» Task to complete
Among the lines below, a stretch begins at the one with "This spectrogram's transcript" and ends at the one with "Turn this spectrogram into text.". Repeat that stretch exactly, ends included.

» Data listing
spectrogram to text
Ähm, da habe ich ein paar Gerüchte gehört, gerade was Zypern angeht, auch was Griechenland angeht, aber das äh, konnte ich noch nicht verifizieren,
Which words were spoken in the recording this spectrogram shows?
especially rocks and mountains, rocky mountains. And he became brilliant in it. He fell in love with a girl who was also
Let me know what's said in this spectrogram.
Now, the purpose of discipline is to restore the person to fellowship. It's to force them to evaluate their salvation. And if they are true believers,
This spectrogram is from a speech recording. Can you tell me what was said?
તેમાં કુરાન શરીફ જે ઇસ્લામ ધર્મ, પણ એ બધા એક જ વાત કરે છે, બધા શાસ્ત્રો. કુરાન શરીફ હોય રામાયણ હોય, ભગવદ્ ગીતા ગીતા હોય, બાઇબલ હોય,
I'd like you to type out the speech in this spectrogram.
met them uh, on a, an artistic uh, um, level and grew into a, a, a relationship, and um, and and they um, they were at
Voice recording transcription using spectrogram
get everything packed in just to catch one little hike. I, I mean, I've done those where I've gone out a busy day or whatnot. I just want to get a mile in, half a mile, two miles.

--

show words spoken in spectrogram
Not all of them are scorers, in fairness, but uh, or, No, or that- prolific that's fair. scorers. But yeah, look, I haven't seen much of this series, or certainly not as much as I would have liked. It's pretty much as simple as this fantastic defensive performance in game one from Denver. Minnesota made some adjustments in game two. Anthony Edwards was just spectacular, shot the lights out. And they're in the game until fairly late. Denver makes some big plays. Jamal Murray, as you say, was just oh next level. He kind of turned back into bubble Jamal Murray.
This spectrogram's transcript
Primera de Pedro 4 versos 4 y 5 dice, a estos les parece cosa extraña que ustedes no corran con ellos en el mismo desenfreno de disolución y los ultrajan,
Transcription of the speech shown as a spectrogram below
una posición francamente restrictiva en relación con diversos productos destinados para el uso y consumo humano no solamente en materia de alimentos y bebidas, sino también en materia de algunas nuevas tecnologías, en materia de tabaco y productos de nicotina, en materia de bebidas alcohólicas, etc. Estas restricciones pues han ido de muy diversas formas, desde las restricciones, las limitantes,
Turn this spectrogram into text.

» Exercise response
This spectrogram's transcript
Primera de Pedro 4 versos 4 y 5 dice, a estos les parece cosa extraña que ustedes no corran con ellos en el mismo desenfreno de disolución y los ultrajan,
Transcription of the speech shown as a spectrogram below
una posición francamente restrictiva en relación con diversos productos destinados para el uso y consumo humano no solamente en materia de alimentos y bebidas, sino también en materia de algunas nuevas tecnologías, en materia de tabaco y productos de nicotina, en materia de bebidas alcohólicas, etc. Estas restricciones pues han ido de muy diversas formas, desde las restricciones, las limitantes,
Turn this spectrogram into text.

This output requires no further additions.